For veterans, making the transition back to the civilian world can be challenging. They’re faced with a new system, often one that is much less structured, and bosses with different leadership styles.
Add in the fact that many of them have work experience, but no college degree, and it makes the job hunting process more difficult. According to Military.com, many veterans have problems translating their military skills to the private sector, while some employers may subscribe to stereotypes about veterans being too formal or disciplined.
Keeping those things in mind, veterans should look for career counseling to help them enter the civilian workforce and pay attention to job trends. Some jobs may be better suited for skills they developed while serving, and some may require additional education. Job seekers are encouraged to do their own independent research, as requirements may vary from state to state.
Here are some of the top jobs for veterans, according to a 2017 report from GI Jobs:
Accountant and Auditor
According to the BLS, accountants netted an average salary of $68,150 as of May 2016. This field is expected to grow 10% by 2026, which is faster than average. Accountants and auditors are primarily responsible for creating and checking an organization’s financial records. They also evaluate those records and financial operations to make sure the company is running smoothly. Attention to detail is important in accounting, as well as in most military positions, so this skill would come in handy.
This position typically requires a bachelor’s degree, and some companies also require certification within specific accounting areas.
Service Technician and Mechanic

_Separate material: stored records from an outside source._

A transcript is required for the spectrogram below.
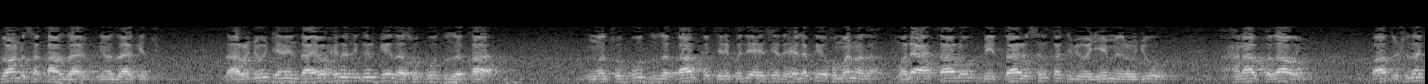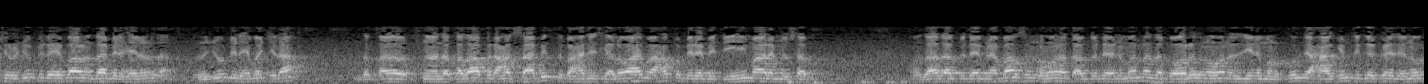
دوان سکا ذا کہ دا رجو رجوع چنے دایو ہے ذکر کے، دا سقوط زکات. نو سقوط زکات کے چرے پدے ایسے دہلکے ہمن ولا ولا احتالو بے تار سلقت بھی وجہ من رجوع. حنال خدا ہوئی. بات شدا چ رجوع بل ہبان دا بل ہیل دا. رجوع بل ہبا چلا قضا پر ثابت بحدیث کے الواہ حق میرے بیتی ہی مال مصب دا عبد الله بن عباس نے ہونا دا عبد الله بن عمر بہرد نے ہونا دین منقول دے حاکم ذکر کرے دے نور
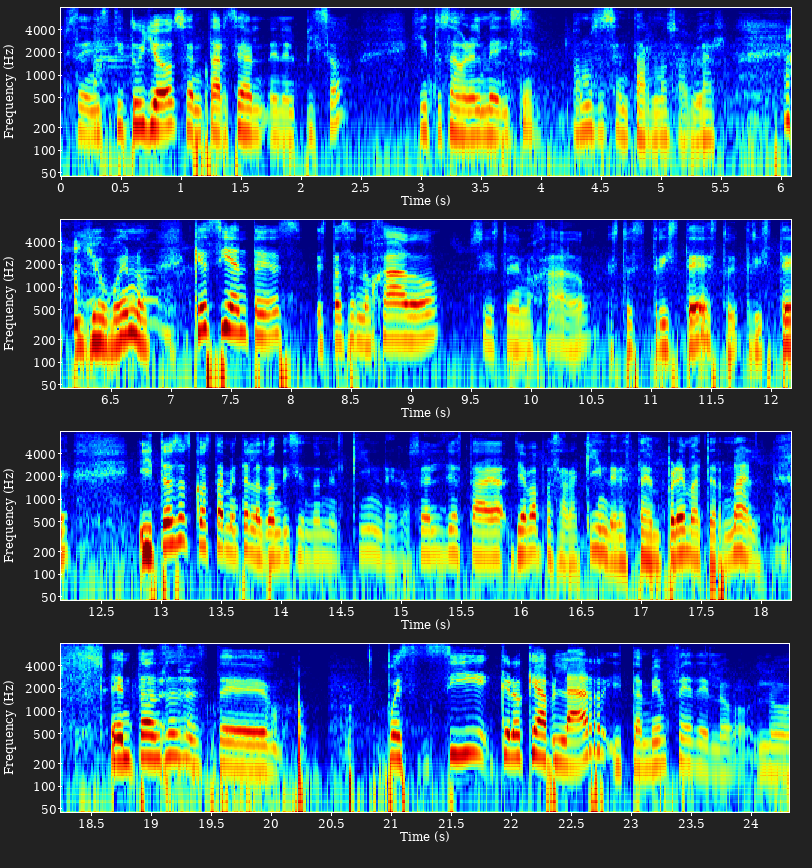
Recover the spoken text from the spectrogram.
se instituyó sentarse en el piso y entonces ahora él me dice, vamos a sentarnos a hablar. Y yo, bueno, ¿qué sientes? ¿Estás enojado? Sí, estoy enojado, estoy triste, estoy triste. Y todas esas cosas también te las van diciendo en el kinder. O sea, él ya está, ya va a pasar a kinder, está en prematernal. Entonces, este, pues sí, creo que hablar, y también Fede lo, lo,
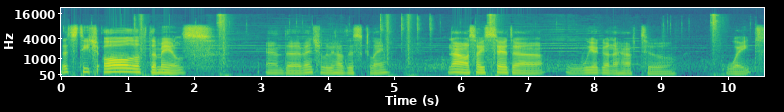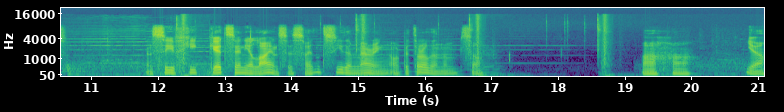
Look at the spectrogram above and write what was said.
Let's teach all of the males. And uh, eventually we have this claim. Now, as I said, uh, we're gonna have to wait and see if he gets any alliances. I don't see them marrying or betrothing them, so... Uh-huh. Yeah.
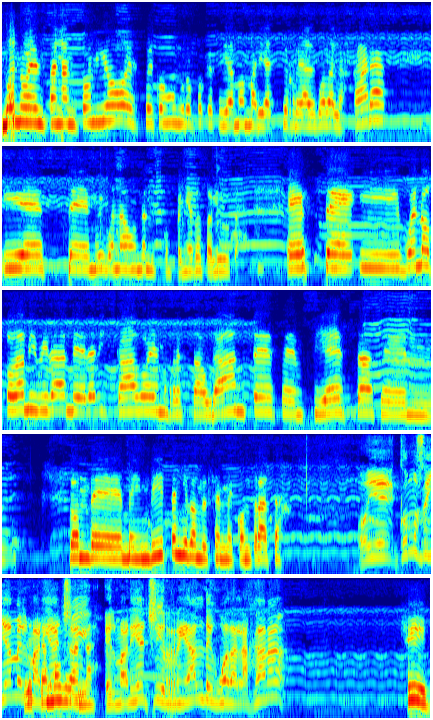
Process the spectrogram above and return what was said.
bueno, en San Antonio estoy con un grupo que se llama Mariachi Real Guadalajara y este muy buena onda mis compañeros, saludos. Este y bueno, toda mi vida me he dedicado en restaurantes, en fiestas, en donde me inviten y donde se me contrata. Oye, ¿cómo se llama el mariachi? ¿El mariachi real de Guadalajara? Sí.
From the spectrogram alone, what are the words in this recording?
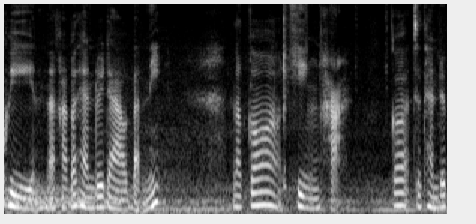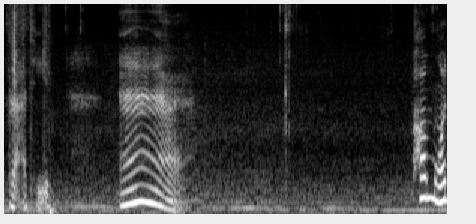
ควีนนะคะ ก็แทนด้วยดาวแบบนี้ แล้วก็คิงค่ะ ก็จะแทนด้วยพระอาทิตย์อ่าพ่อมด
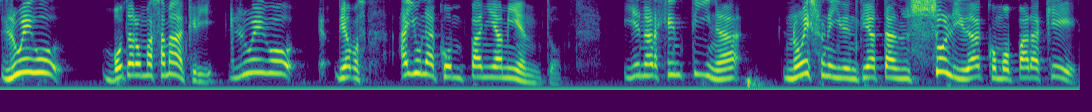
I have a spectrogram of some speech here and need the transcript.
luego votaron más a Macri. Luego, digamos, hay un acompañamiento. Y en Argentina no es una identidad tan sólida como para que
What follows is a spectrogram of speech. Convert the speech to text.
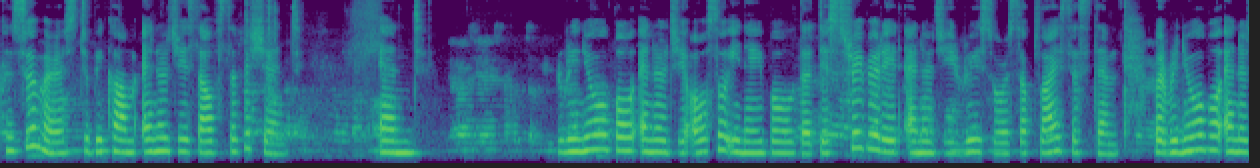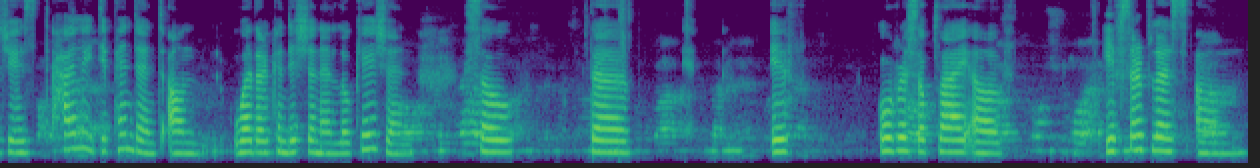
consumers to become energy self-sufficient. And renewable energy also enable the distributed energy resource supply system, but renewable energy is highly dependent on weather condition and location. So the if oversupply of if surplus um,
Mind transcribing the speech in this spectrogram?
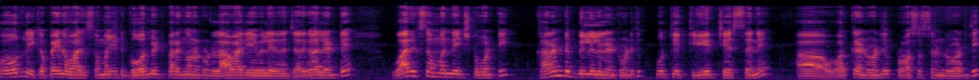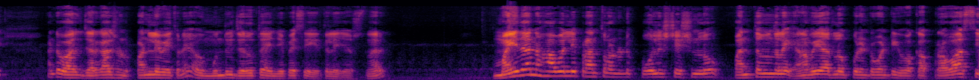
పౌరులు ఇకపైన వారికి సంబంధించిన గవర్నమెంట్ పరంగా ఉన్నటువంటి లావాదేవీలు ఏదైనా జరగాలి అంటే వారికి సంబంధించినటువంటి కరెంటు బిల్లులు అనేటువంటిది పూర్తిగా క్లియర్ చేస్తేనే ఆ వర్క్ అనేటువంటిది ప్రాసెస్ అనేటువంటిది అంటే వారికి జరగాల్సిన పనులు ఏవైతే అవి ముందుకు జరుగుతాయని చెప్పేసి తెలియజేస్తున్నారు. మైదాన్ హావల్లి ప్రాంతంలో ఉన్నటువంటి పోలీస్ స్టేషన్లో పంతొమ్మిది వందల ఎనభై ఆరులో పుట్టినటువంటి ఒక ప్రవాసీ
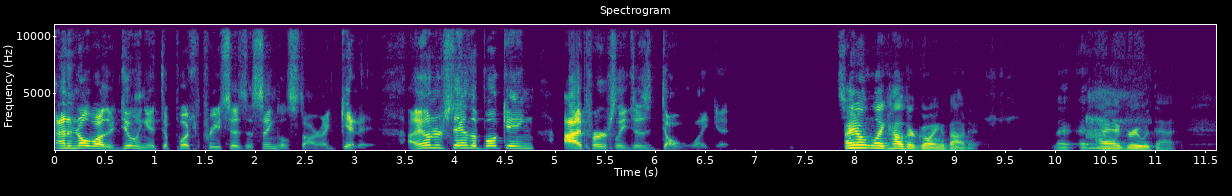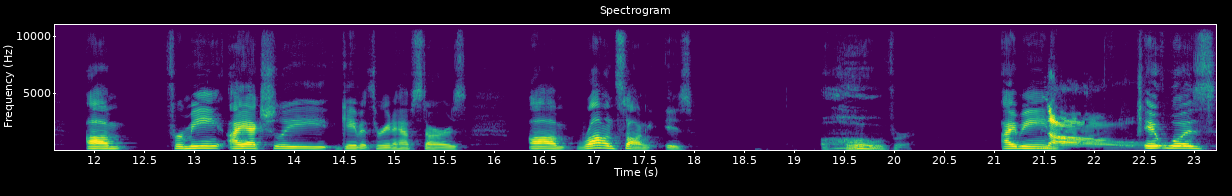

Some veterans may already have experience working with automobiles, so transferring into this role may be easier with experience. As of May 2016, mechanics made $38,470 on average. The field is projected to grow 6% by 2026, which is as fast as average, according to the BLS. Many techs and mechanics work with computers to diagnose issues with cars, but also need to work with their hands to replace parts.
Most employers require techs and mechanics to be industry certified, as well as complete a postsecondary program.
The need for software developers is projected to grow 24% by 2026, meaning the demand for this field is strong. Software developers create computer programs and applications, as well as the operating systems for various devices. They brought in around $102,280 per year as of May 2016. This position requires previous experience and a strong working knowledge of computers.
Software developers usually need a bachelor’s degree in computer science or computer information systems, and some employers may ask for further education as well.
Computer Systems Analyst
Working in this position necessitates well-developed analytical skills, as the main responsibility is to study and analyze an organization’s computer systems. They use knowledge of business and IT to find the best possible solutions. In this role, expect to earn an average of $87,220. This job should grow by 9% by 2026, mainly because of an increase in cloud computing and healthcare IT usage.
To become a computer systems analyst, a bachelor’s degree in computer or information science is usually required.
Human Resources Manager
A human resources manager plans and organizes the administrative functions within a company, which may involve recruiting new staff and working with executive management teams. The field is expected to grow 9% by 2026, which is about the average rate. An HR manager pulls in an average salary of $106,910.
To become an HR manager, a bachelor’s degree is required, and many jobs also require a master’s degree. Experience is also valued in this role.
Cybersecurity analysts protect websites and networks from cyber threats such as malware, denial-of-service attacks, hacks and viruses. They prevent attacks with their knowledge on databases, hardware, firewalls, encryption and networks. The demand for cybersecurity analysts is huge – according to the BLS, employment is projected to grow 28% through 2026. On average, cybersecurity analysts earn $96,040 annually.
Cybersecurity analyst positions typically require a bachelor degree. Some also have an advanced degree such as an MBA or an MSIT degree. Government agencies need professionals with expertise in cybersecurity, so this field can be a great fit for those with military experience.
Electricians are responsible for installing and maintaining the power and lighting systems in homes and businesses. They do a lot of interior and exterior work, and may have unconventional hours based on need. As construction projects and updates continue to expand, the need for electricians will grow as well – the BLS projects a 9% growth rate by 2026. On average, electricians earn $52,720 annually.
Through apprenticeships, most electricians learn the skills needed, but some choose to attend technical school. A license may also be required.
Heavy and Tractor-Trailer Truck Driver
As a truck driver, expect to pull in around $41,340 yearly. Truck drivers move goods and supplies across the country. Many drivers are away from home for weeks at a time, but the occupation is predicted to grow by 6% by 2026 as supply chains continue to grow and evolve.
To become a heavy and tractor-trailer driver, a high school diploma is usually required as well as attending a professional truck driving school. Additionally, drivers need to have a commercial driver’s license.
Aircraft and Avionics Technician
As an aircraft technician, the main responsibility is to repair aircraft and keep up to date on all scheduled maintenance. This area is expected to grow 5% by 2026, as there will be needs to replace workers who retire or move to other fields. As of May 2016, they made an average annual salary of $60,170.
These workers are typically asked to learn at a Federal Aviation Administration-approved school, or military training may also be accepted, depending on the employer.